At seventeen I left school and went to college to study graphic art and photography, still using my own darkroom as well as the facilities in the college. On finishing college I went on to work in the family business, designing, photographing and producing the brochures as well as other general tasks within the business however something was still eating away at me and I wasn’t sure what. I went abroad for while and on my return, I met my future wife. We married eighteen months later in 1982, moving to Harpenden where I started working as a freelance photographer using Foto-Art as the business name. One of my early contacts was a company in Stevenage, Randall Photographic for whom I started freelancing. Trade photographic Services (TPS) was then set up as the commercial /corporate arm of the business and it was this side of the company that most interested me.  by now the work was on a more permanent basis. We moved the commercial side to Baldock where I helped set up the studio which was specialising in food photography but after a couple of years, I was ready to push out on my own once again.

Opening my own studio in Kimpton, the business steadily grew. In 1987 I submitted a portfolio of images to the British Institute of Professional Photography panel and was accepted into the institute as a licentiate member.   This enabled me to give confidence to potential new clients that the service they would receive would be a top level professional service. Providing location photography for companies such as Welcome Break and Sealink as well as studio product photography, the business continued to flourish until a huge fire engulfed the building, forcing me out for 12 months. Luckily, the offer from a good friend who also had a studio meant I was able to carry on, working out of Letchworth and eventually moving back a year later to a rebuilt studio.

In 1990 the business took another leap forward as we opened a much larger commercial studio in Harpenden with an infinity cove and full colour processing and printing facilities. In 1996 we were one of the first studios in west Herts to invest in digital technology. With early equipment inherently expensive and unreliable, my views on the way photography was going changed somewhat and before the end of the decade I had become disenchanted. In 1999 the studio was closed and the business sold off.  I pondered the future over the next year before striking a deal to help start a new photographic based business,  showcasing towns, retail and restaurant areas, creating photo led interactive CD ROMS. As the business developed, we found introductions into the events industry from where I started specialising in corporate event photography and conference photography and video.

Along with the architectural and commercial product and location photography I had broken my teeth on, corporate event and conference photography became a specialist field and another string to the bow.  In 2009 I once again broke away, developing the corporate work still further whilst maintaining a core of clients in the commercial and architectural industries. To this day I continue in these areas of specialisation and thank all those loyal clients who have made it such an enjoyable career. Thirty five years in the business – thirty years as a member of the British Institute of Professional Photography. Its been real!

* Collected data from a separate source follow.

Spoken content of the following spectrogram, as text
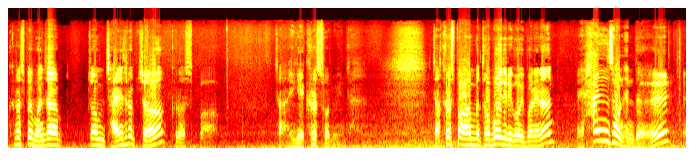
크로스법 먼저 좀 자연스럽죠? 크로스법. 자, 이게 크로스법입니다. 자, 크로스법 한번 더 보여드리고, 이번에는 예, 한손 핸들. 예.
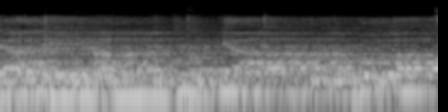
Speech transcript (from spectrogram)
जाने आज क्या हुआ?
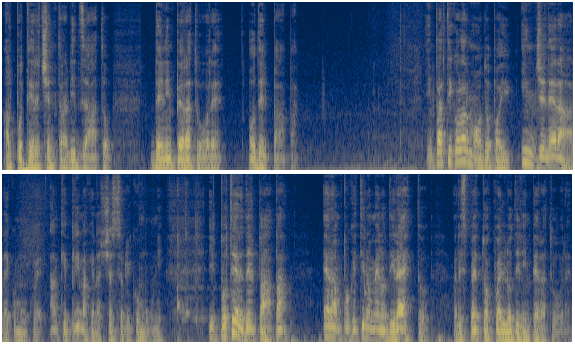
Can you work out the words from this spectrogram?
al potere centralizzato dell'imperatore o del papa. In particolar modo poi, in generale, comunque, anche prima che nascessero i comuni, il potere del papa era un pochettino meno diretto rispetto a quello dell'imperatore.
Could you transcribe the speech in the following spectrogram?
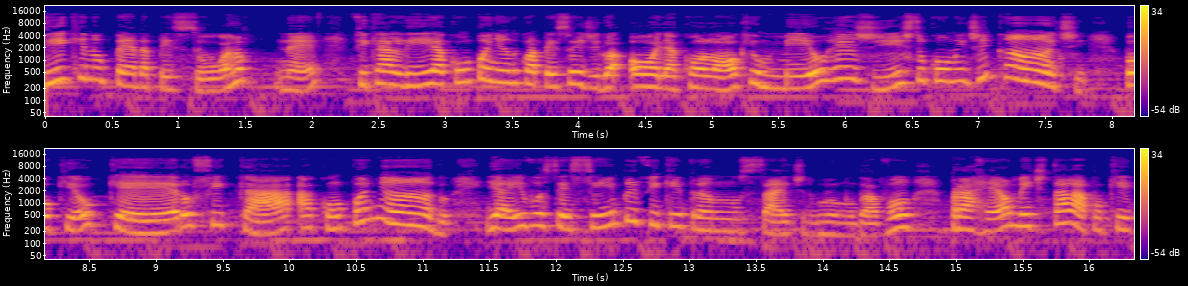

To see what else I’ve been doing for the last 30 years in-between photography, click here